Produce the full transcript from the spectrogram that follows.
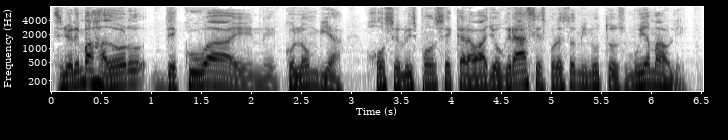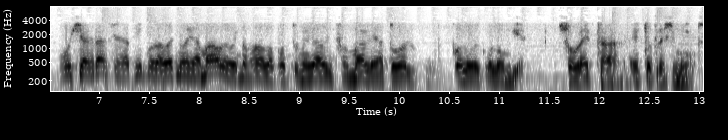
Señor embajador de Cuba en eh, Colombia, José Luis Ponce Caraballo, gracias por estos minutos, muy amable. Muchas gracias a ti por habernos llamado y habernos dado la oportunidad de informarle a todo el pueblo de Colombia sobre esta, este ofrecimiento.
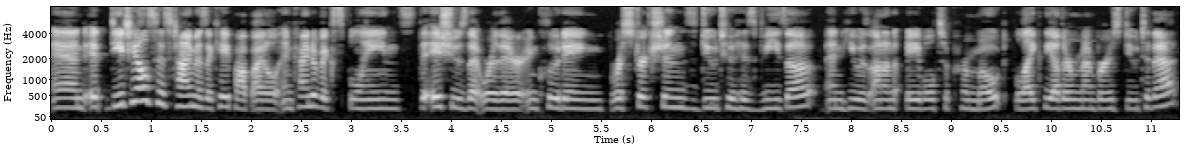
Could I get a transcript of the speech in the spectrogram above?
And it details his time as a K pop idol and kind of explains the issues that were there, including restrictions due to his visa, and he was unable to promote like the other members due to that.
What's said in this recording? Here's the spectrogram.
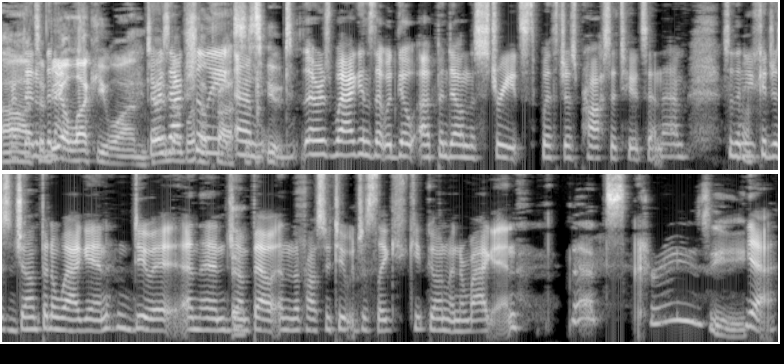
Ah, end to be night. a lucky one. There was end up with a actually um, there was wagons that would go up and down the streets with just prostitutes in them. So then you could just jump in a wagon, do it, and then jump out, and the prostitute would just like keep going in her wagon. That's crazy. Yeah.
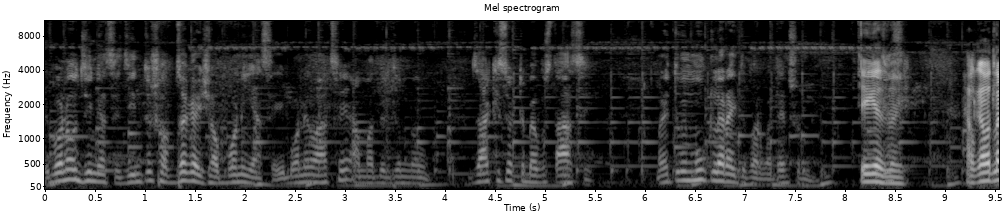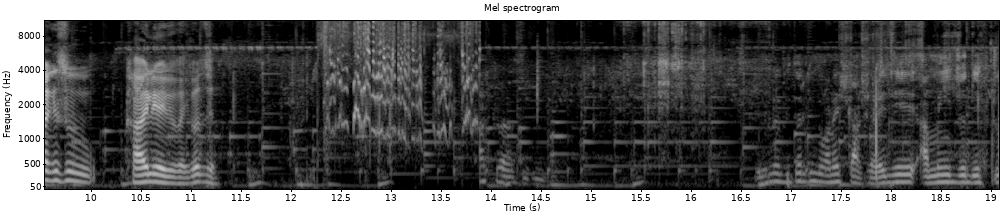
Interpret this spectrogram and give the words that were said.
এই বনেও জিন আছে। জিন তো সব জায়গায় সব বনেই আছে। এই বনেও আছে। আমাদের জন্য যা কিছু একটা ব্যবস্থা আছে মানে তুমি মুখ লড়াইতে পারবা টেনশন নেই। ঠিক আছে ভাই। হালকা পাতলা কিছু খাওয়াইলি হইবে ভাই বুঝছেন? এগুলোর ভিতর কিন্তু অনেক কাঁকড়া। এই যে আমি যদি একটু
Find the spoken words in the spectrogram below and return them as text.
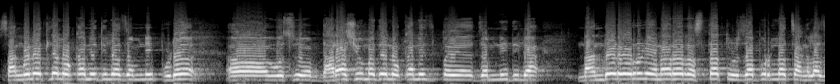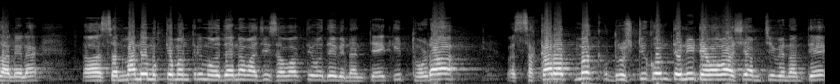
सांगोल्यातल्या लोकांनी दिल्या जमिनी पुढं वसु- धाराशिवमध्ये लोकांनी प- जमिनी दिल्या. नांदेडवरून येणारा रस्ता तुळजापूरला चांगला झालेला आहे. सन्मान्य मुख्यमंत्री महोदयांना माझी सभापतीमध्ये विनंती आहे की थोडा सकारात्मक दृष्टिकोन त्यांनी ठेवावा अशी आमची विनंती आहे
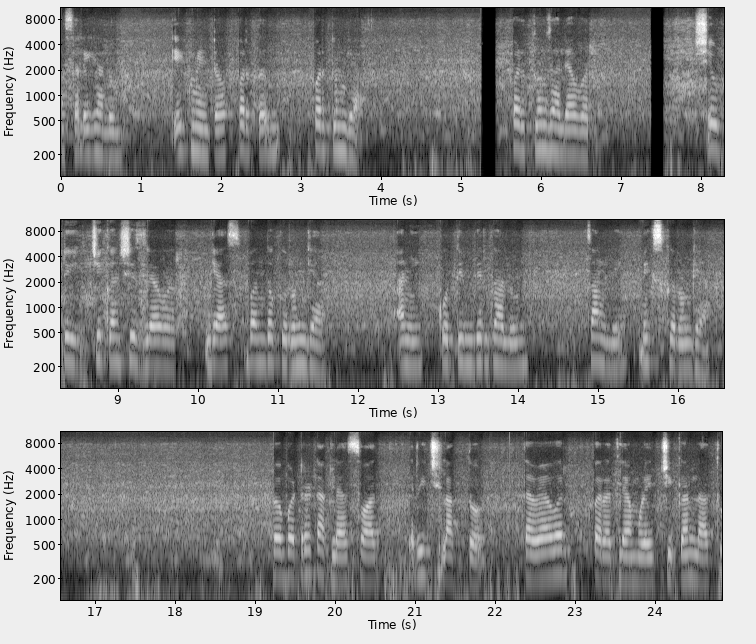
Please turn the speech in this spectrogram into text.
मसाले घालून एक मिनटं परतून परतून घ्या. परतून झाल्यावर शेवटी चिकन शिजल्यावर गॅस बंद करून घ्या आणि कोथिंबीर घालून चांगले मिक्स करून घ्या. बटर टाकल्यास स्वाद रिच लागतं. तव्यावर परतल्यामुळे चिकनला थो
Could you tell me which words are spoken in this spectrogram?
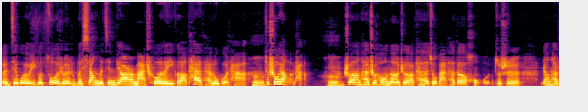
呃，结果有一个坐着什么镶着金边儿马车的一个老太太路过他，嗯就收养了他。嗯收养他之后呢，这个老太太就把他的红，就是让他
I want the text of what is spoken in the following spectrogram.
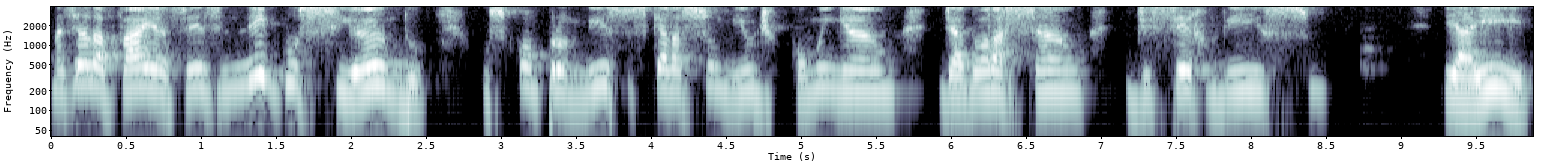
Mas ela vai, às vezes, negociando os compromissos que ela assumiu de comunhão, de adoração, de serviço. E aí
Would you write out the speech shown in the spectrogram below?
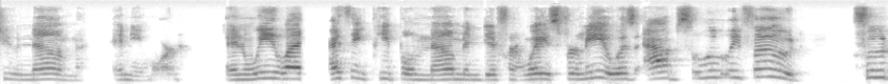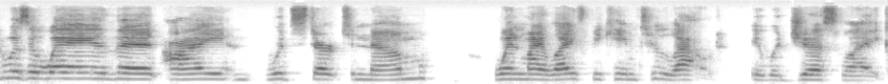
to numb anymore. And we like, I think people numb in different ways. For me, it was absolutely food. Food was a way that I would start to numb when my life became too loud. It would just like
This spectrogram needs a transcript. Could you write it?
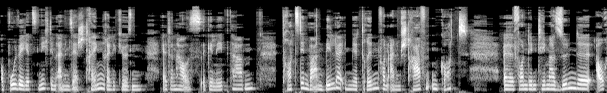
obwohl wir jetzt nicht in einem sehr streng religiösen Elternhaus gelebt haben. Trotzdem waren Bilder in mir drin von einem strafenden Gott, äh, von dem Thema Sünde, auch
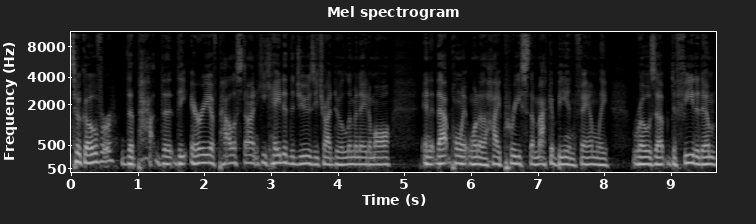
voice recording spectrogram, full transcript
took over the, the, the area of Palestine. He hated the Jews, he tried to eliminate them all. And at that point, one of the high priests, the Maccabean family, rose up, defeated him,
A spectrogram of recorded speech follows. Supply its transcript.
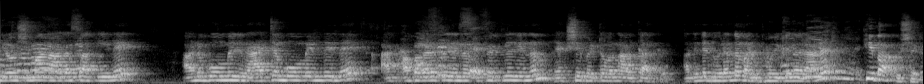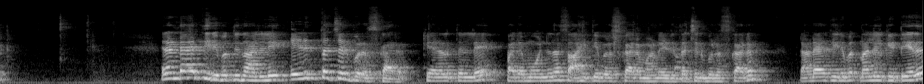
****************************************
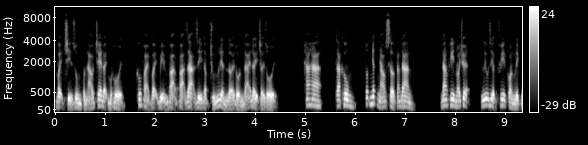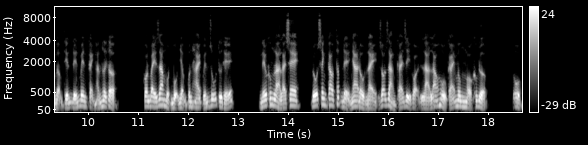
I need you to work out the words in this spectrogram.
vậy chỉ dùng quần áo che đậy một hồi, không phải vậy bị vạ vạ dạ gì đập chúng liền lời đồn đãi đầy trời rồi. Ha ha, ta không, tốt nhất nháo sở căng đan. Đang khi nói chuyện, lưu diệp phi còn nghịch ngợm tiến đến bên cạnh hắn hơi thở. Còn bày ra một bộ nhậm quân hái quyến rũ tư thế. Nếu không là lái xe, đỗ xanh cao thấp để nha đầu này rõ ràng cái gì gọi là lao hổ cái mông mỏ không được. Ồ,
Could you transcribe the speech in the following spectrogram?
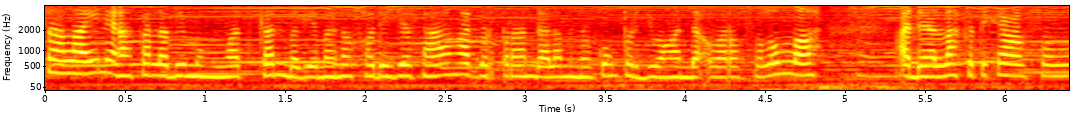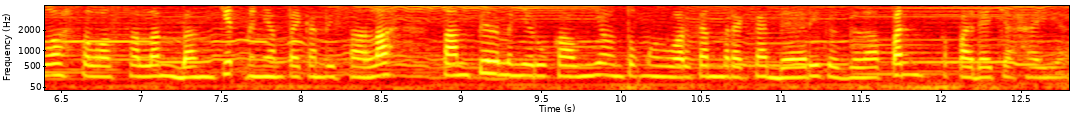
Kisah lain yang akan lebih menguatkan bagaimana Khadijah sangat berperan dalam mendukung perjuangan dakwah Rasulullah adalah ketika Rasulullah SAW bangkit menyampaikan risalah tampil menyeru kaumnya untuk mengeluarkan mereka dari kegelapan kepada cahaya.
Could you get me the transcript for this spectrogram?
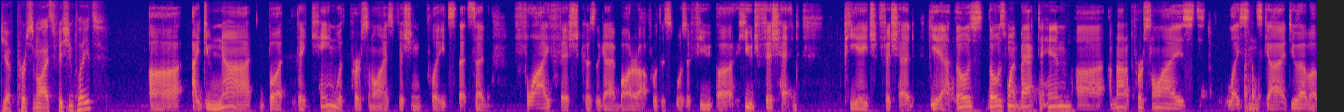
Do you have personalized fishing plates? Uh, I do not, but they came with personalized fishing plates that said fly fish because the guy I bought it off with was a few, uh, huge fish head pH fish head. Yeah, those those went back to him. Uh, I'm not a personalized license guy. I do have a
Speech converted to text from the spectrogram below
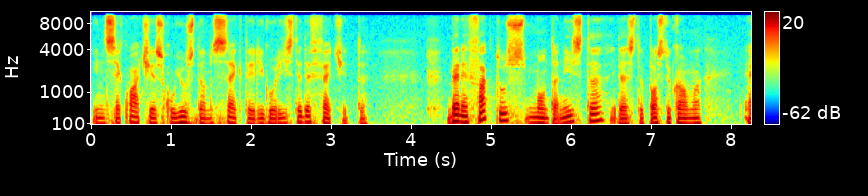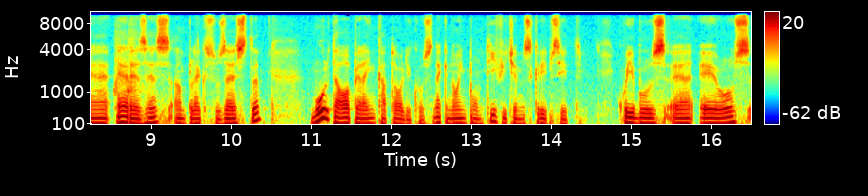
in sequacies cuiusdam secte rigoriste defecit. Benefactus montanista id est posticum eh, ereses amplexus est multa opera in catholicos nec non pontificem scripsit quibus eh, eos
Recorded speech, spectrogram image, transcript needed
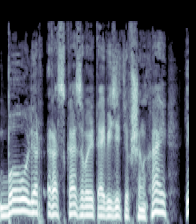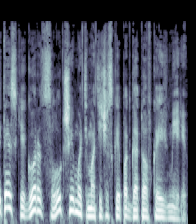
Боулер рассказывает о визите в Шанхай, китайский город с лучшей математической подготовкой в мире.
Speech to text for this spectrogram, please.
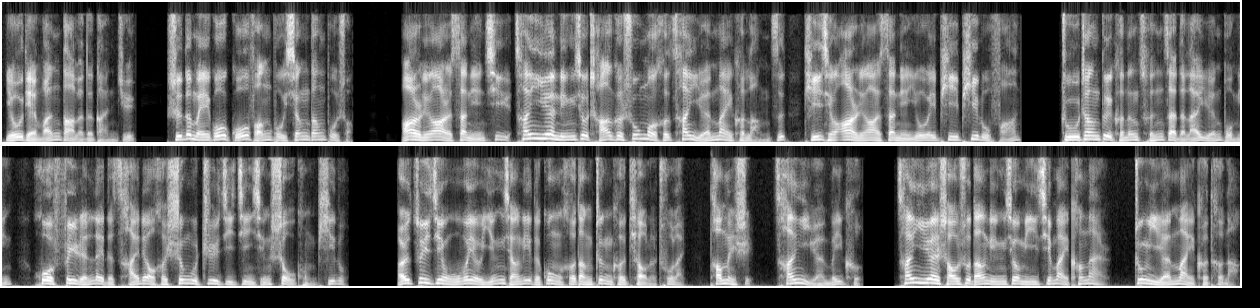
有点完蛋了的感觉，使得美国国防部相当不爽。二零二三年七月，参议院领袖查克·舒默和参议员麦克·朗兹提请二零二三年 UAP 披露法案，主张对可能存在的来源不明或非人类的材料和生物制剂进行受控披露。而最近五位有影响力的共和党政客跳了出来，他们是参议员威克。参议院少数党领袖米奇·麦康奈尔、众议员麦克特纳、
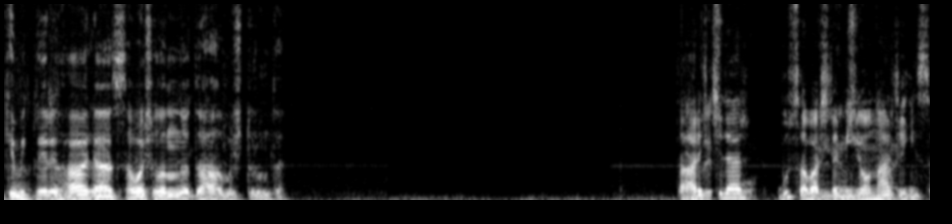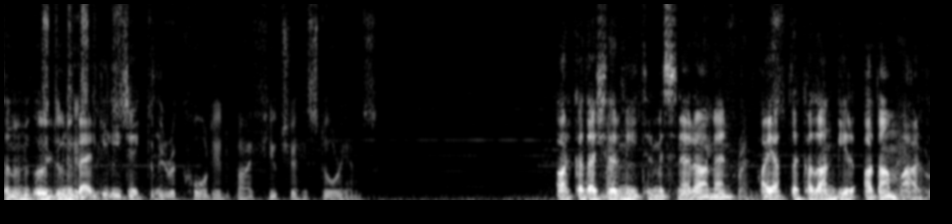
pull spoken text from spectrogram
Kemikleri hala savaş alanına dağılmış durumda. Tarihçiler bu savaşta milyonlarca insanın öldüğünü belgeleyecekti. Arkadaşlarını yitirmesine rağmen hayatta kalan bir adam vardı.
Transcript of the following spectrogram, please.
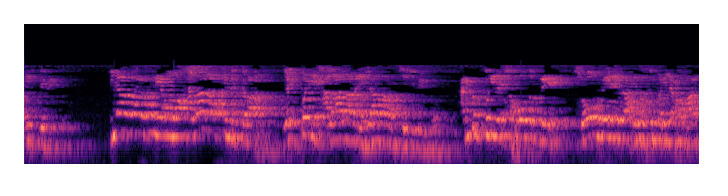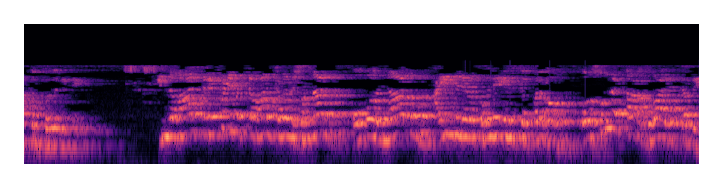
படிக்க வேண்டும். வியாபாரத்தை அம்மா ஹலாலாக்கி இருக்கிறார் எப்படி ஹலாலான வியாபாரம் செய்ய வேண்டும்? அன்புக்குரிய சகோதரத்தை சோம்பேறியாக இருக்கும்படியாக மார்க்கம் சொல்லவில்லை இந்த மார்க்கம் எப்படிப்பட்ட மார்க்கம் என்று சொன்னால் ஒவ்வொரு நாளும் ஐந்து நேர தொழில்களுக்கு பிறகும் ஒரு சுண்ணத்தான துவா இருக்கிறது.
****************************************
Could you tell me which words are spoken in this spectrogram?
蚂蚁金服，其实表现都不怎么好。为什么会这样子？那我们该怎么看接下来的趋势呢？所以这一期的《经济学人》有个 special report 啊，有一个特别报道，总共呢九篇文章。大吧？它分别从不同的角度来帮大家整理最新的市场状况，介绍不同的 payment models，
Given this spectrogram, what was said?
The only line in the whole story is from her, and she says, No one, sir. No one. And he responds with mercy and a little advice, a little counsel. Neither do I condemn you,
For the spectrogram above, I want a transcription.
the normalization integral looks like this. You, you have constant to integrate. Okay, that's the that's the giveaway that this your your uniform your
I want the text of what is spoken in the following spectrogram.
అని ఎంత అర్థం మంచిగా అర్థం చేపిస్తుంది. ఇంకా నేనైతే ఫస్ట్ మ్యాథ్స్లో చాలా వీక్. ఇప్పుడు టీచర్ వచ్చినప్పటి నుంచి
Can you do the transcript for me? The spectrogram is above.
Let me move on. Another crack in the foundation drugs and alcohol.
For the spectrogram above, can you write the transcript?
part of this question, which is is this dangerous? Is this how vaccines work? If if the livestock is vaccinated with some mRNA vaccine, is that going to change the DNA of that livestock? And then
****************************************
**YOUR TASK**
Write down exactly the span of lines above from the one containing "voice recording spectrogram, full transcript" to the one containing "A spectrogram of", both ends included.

**SOLUTION TO THE EXERCISE**
voice recording spectrogram, full transcript
took over the, the, the area of Palestine. He hated the Jews, he tried to eliminate them all. And at that point, one of the high priests, the Maccabean family, rose up, defeated him,
A spectrogram of recorded speech follows. Supply its transcript.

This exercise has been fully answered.